**TASK OBJECTIVE**
Only the lines from the one with "Take the spectrogram" through the last line of the records below belong in your answer, reproduced exactly and with the pictures left out.

**INPUT FOR THIS TASK**

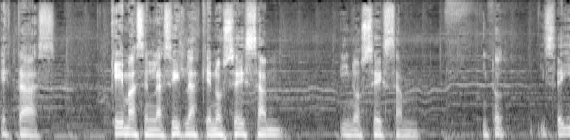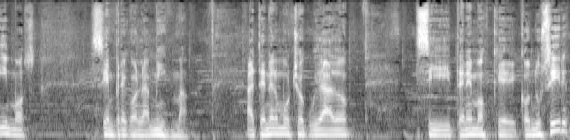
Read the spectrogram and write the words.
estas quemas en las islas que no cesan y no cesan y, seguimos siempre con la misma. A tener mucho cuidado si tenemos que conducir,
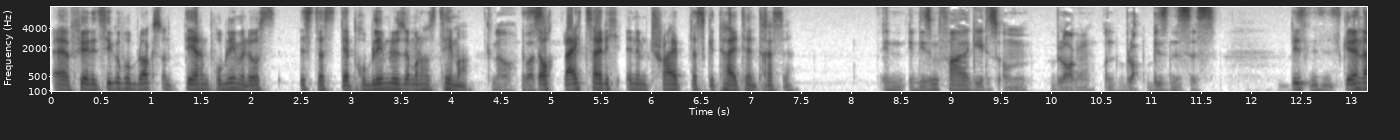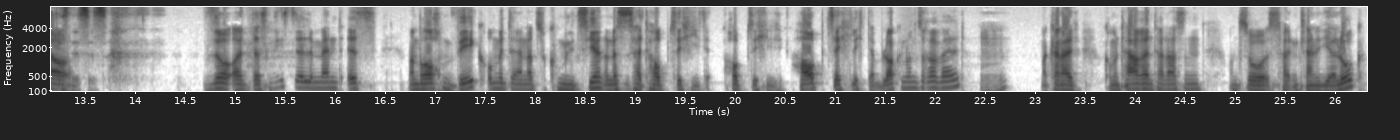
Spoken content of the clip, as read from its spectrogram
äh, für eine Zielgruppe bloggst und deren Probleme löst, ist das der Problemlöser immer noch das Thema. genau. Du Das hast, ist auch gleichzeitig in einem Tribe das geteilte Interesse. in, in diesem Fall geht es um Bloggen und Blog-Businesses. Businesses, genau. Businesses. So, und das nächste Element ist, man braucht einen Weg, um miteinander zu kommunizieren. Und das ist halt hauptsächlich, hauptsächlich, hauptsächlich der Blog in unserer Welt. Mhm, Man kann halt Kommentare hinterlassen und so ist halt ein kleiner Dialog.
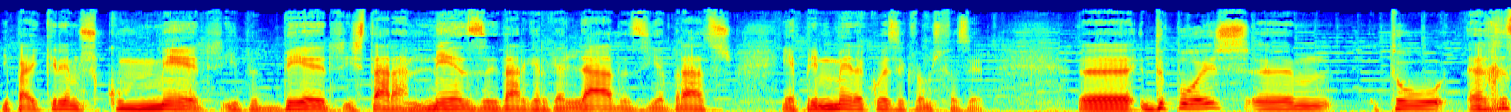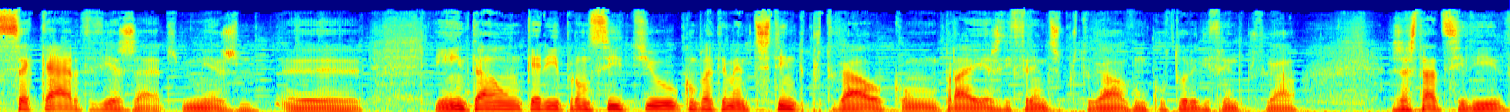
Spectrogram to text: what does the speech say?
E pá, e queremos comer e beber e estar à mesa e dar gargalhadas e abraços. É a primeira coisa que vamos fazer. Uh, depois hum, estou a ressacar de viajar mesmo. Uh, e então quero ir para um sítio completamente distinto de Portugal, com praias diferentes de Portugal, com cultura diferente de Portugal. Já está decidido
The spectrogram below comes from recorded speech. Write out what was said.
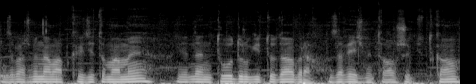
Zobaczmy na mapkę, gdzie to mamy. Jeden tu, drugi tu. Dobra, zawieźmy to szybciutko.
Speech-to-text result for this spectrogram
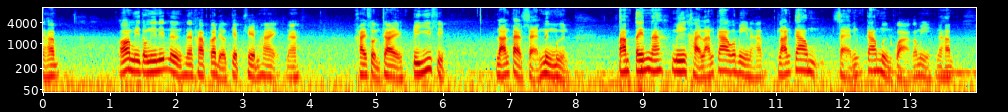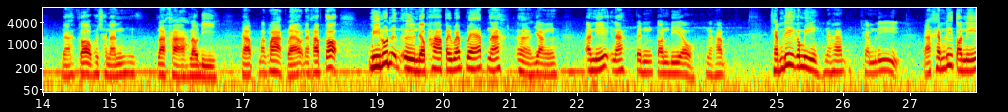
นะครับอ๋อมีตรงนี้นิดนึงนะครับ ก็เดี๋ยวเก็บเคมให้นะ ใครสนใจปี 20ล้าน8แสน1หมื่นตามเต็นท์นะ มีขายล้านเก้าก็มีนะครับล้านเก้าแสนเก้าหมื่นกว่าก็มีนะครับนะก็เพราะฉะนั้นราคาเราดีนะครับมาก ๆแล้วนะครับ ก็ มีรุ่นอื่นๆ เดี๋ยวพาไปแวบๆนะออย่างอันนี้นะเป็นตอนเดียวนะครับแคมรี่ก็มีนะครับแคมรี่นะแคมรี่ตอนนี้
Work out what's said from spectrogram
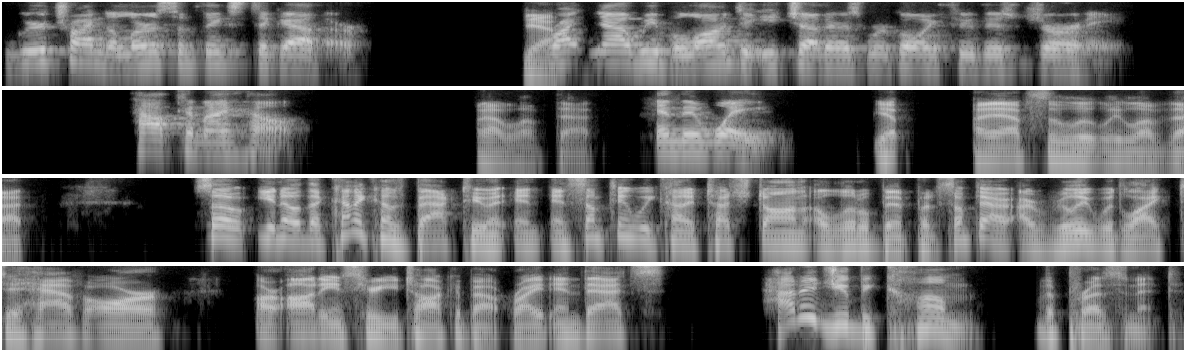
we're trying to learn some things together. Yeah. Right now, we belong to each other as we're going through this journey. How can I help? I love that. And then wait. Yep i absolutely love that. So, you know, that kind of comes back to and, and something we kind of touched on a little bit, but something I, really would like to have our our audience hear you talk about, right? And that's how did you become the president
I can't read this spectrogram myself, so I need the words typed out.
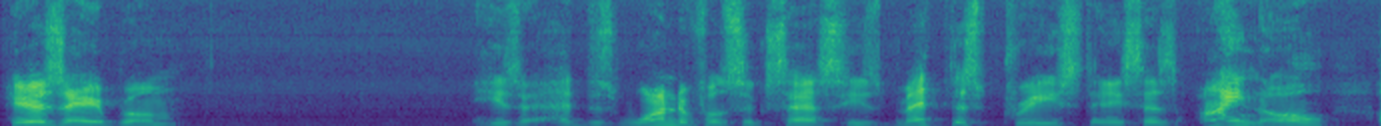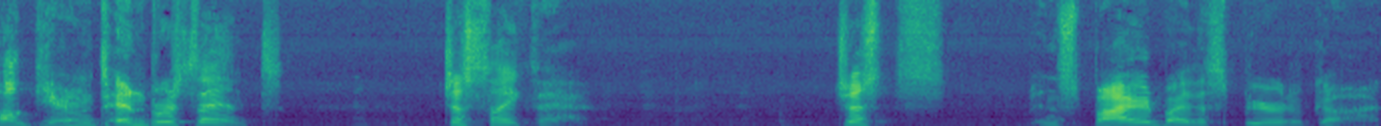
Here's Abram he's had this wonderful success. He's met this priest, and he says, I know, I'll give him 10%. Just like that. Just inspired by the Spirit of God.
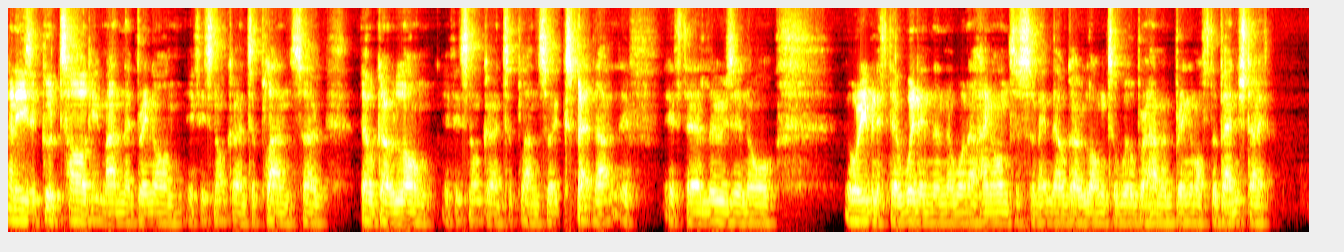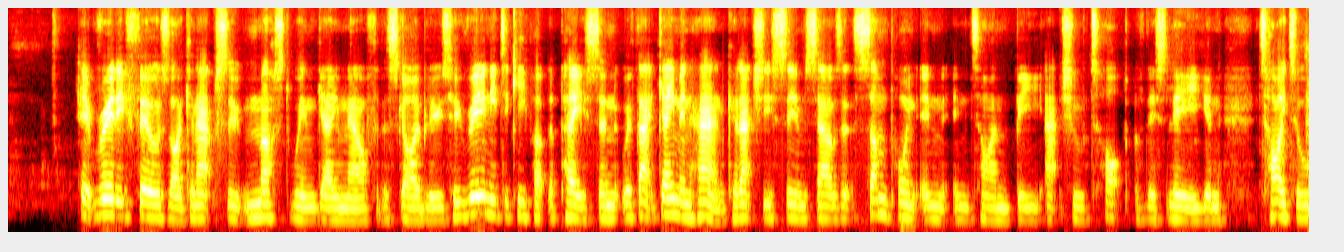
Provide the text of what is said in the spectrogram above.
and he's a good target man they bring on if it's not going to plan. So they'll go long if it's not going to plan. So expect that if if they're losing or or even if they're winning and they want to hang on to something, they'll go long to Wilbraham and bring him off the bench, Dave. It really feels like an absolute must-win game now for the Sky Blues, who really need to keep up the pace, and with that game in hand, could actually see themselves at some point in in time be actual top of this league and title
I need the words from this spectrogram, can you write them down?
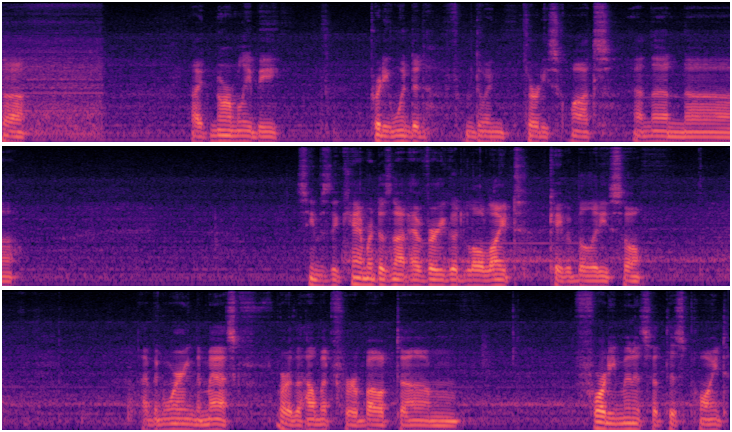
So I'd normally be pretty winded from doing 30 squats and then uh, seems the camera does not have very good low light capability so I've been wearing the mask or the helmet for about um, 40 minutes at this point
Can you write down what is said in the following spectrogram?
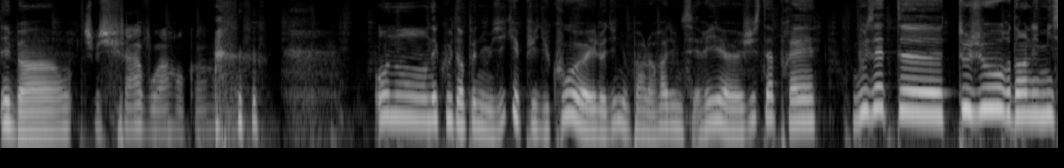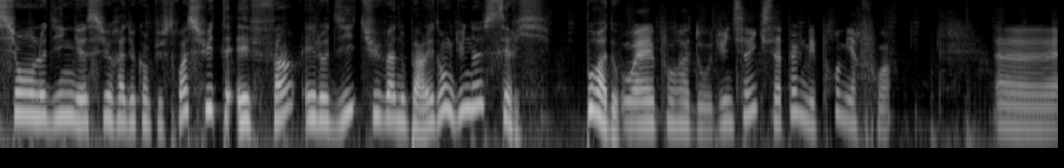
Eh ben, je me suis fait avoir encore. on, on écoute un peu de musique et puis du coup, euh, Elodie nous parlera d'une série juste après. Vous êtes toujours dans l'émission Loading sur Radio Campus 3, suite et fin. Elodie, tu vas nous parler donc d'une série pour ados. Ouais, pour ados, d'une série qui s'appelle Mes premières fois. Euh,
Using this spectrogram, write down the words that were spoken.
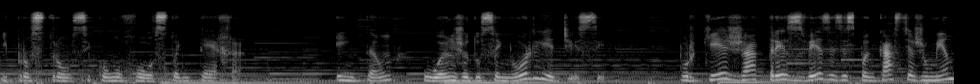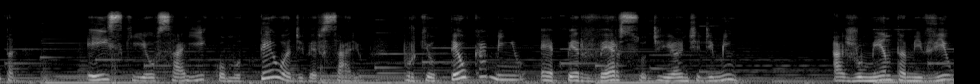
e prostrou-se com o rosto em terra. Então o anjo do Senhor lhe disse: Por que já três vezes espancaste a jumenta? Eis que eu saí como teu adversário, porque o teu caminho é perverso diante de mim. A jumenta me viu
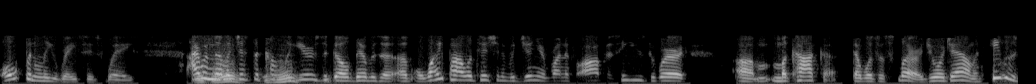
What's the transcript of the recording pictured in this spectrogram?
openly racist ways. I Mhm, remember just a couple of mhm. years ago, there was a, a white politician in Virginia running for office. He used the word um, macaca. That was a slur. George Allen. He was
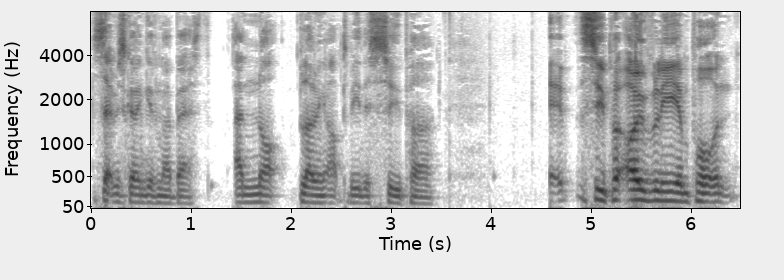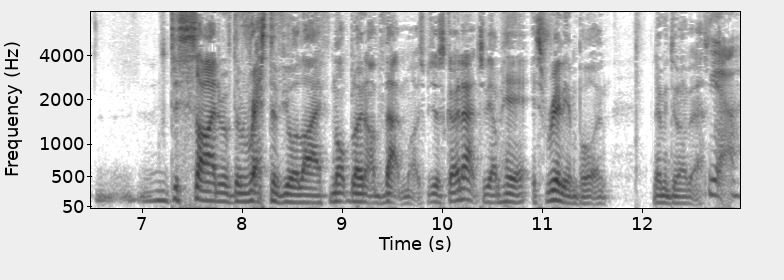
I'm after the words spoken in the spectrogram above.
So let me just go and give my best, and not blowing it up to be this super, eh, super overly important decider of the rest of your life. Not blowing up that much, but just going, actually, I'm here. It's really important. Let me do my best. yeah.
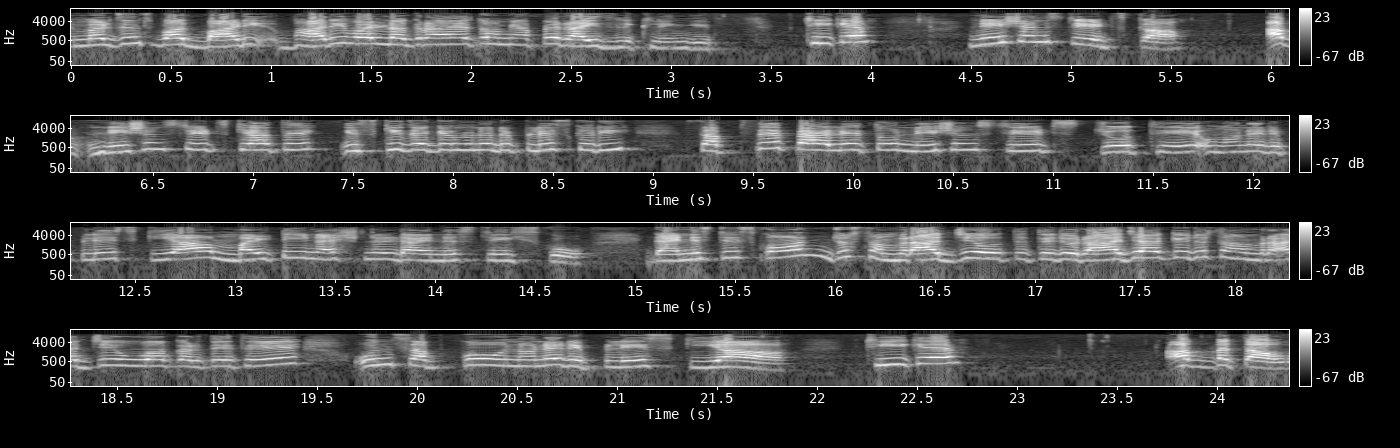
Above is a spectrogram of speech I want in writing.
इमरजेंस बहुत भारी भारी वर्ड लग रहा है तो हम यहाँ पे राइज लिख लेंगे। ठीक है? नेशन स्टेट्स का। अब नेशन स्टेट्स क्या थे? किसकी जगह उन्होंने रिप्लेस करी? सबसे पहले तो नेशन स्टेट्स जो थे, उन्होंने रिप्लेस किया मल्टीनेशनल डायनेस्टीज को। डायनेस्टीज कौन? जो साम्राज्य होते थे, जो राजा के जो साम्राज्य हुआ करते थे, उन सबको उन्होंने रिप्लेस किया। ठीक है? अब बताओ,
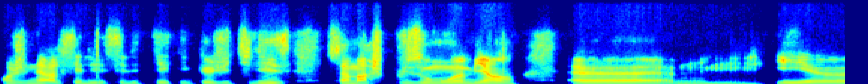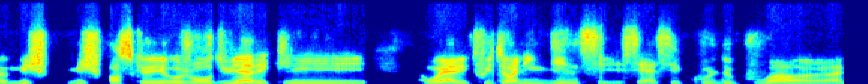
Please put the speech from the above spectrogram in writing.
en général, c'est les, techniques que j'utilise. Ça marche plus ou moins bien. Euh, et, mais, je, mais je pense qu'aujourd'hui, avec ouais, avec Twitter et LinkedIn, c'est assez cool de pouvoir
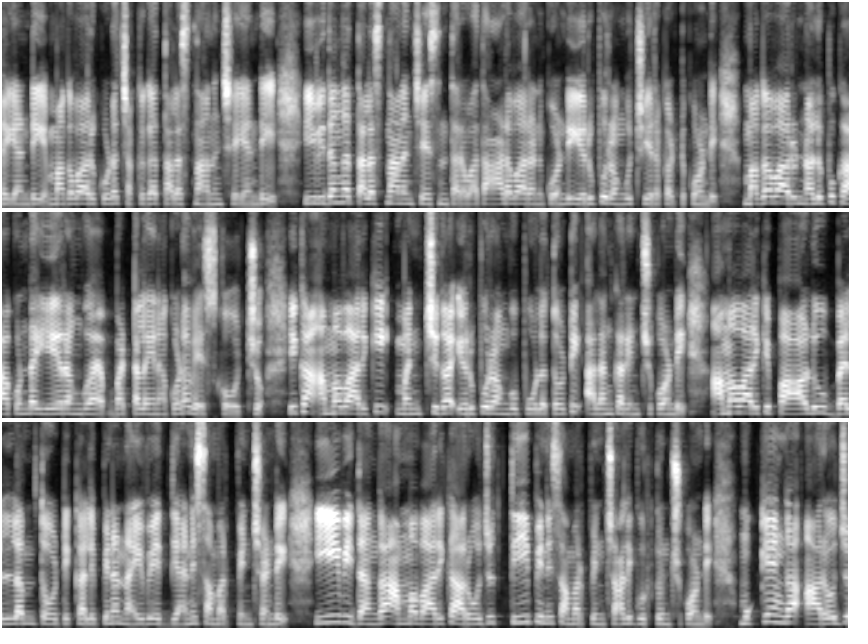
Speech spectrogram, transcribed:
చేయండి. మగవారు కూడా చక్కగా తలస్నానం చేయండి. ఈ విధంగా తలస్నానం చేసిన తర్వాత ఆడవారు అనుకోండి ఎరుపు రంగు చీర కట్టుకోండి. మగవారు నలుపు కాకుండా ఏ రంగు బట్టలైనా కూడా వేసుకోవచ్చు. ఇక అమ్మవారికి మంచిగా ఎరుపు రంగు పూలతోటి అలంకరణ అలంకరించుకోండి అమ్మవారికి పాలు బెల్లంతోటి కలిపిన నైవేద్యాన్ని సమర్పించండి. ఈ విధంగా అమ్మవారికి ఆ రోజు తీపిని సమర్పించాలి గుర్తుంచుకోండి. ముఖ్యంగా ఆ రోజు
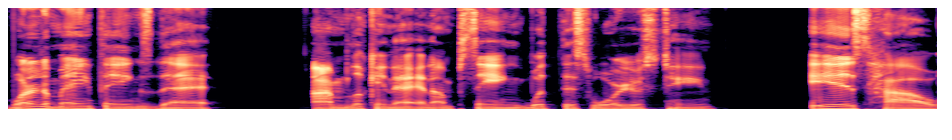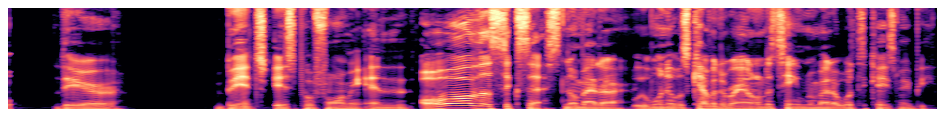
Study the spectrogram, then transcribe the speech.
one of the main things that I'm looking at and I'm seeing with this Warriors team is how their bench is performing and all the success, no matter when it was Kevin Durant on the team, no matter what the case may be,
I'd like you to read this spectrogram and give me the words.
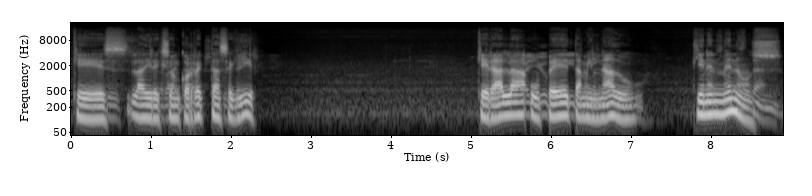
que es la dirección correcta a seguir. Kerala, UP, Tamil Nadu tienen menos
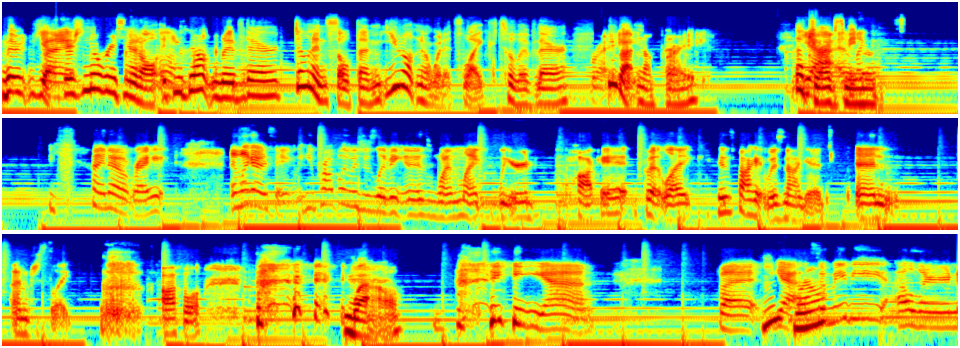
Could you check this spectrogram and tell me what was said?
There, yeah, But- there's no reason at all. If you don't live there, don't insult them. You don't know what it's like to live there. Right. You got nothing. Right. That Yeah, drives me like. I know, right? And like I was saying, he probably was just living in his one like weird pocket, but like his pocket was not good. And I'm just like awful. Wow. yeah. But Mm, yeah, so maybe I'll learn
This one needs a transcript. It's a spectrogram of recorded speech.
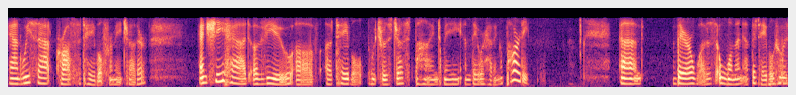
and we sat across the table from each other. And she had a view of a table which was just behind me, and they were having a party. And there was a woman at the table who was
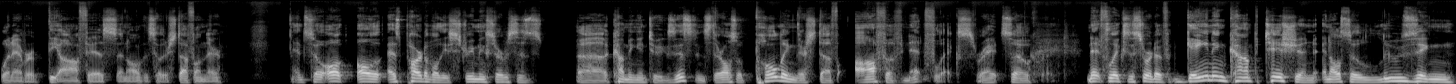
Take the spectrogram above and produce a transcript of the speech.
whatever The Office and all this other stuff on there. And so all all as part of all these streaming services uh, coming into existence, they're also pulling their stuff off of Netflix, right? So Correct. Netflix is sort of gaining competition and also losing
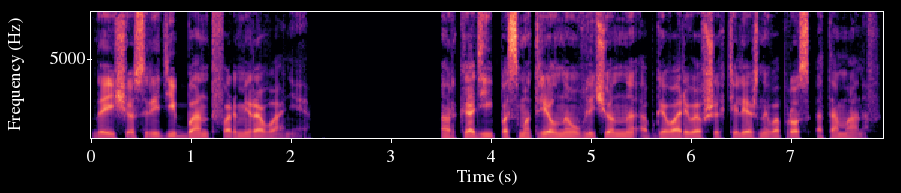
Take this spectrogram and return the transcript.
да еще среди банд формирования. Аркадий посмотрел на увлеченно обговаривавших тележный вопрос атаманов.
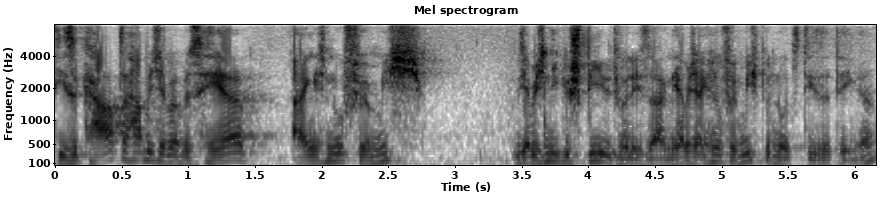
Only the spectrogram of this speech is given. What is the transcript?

**ANSWER SPACE**
Take the spectrogram above and produce a transcript of the speech.
whatever The Office and all this other stuff on there. And so all all as part of all these streaming services uh, coming into existence, they're also pulling their stuff off of Netflix, right? So Correct. Netflix is sort of gaining competition and also losing
Take this spectrogram and return the transcript.
да еще среди банд формирования. Аркадий посмотрел на увлеченно обговаривавших тележный вопрос атаманов.
Only the spectrogram of this speech is given. What is the transcript?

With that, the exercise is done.